If they had true ILD, they'd probably be so symptomatic that we'd be calling a rapid response, bringing them in for inpatient evaluation, and starting them on high-dose steroids. So it’s important that we try to exclude all the other possibilities, like allergies, flu, and COVID, first.
And in this world of COVID, how has your treatment approach changed with the increased use of telemedicine with your patients on HER2-targeted therapies?
I've learned that telemedicine actually does have more of a place in our practice than I used to think. However, if you have someone who's doing poorly, I would much rather see them in the office, because they need that physical assessment. You obviously can't listen to their lungs over the screen, but you could tell if they were having breathing issues.
But then for follow-up visits with patients who are stable on trastuzumab or pertuzumab for a long time, you could alternate an in-person visit with a telehealth visit. And telemedicine does provide flexibility for patients who have to come from a long distance. So you can deliver great healthcare doing tele-medicine in certain situations. I never thought as a nurse practitioner that I would be able to work a day from home and still take care of patients.

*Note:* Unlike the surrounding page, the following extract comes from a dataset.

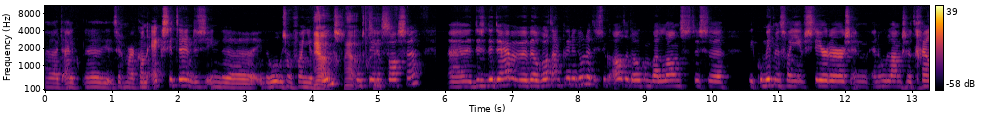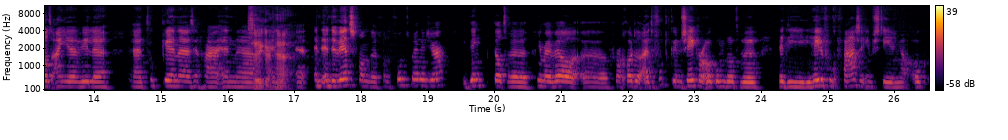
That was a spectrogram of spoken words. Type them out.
uh, uiteindelijk uh, zeg maar kan exiten. En dus in de, in de horizon van je fonds moet kunnen passen. Uh, dus daar hebben we wel wat aan kunnen doen. Dat is natuurlijk altijd ook een balans tussen die commitments van je investeerders en, en hoe lang ze het geld aan je willen toekennen, zeg maar. En, Zeker, en, ja. en, en de wens van de, van de fondsmanager. Ik denk dat we hiermee wel voor een groot deel uit de voet kunnen. Zeker ook omdat we die, die hele vroege fase investeringen ook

I agree. The rise of telemedicine is definitely one of the silver linings of the COVID-19 pandemic for our patients.
- Barcenas CH, Hurvitz SA, Di Palma JA, et al. Improved tolerability of neratinib in patients with HER2-positive early-stage breast cancer: the CONTROL trial. Ann Oncol. 2020;31:1223-1230.
- Neratinib Prescribing Information. https://www.accessdata.fda.gov/drugsatfda_docs/label/2020/208051s005s006lbl.pdf. Published 2017. Accessed May 25, 2021.
- Modi S, Saura C, Yamashita T, et al. Trastuzumab deruxtecan in previously treated HER2-positive breast cancer.N Engl J Med. 2020;382:610-621.
- Hackshaw MD, Danysh HE, Singh J, et al. Incidence of pneumonitis/interstitial lung disease induced by HER2-targeting therapy for HER2-positive metastatic breast cancer. Breast Cancer Res Treat. 2020;183:23-39.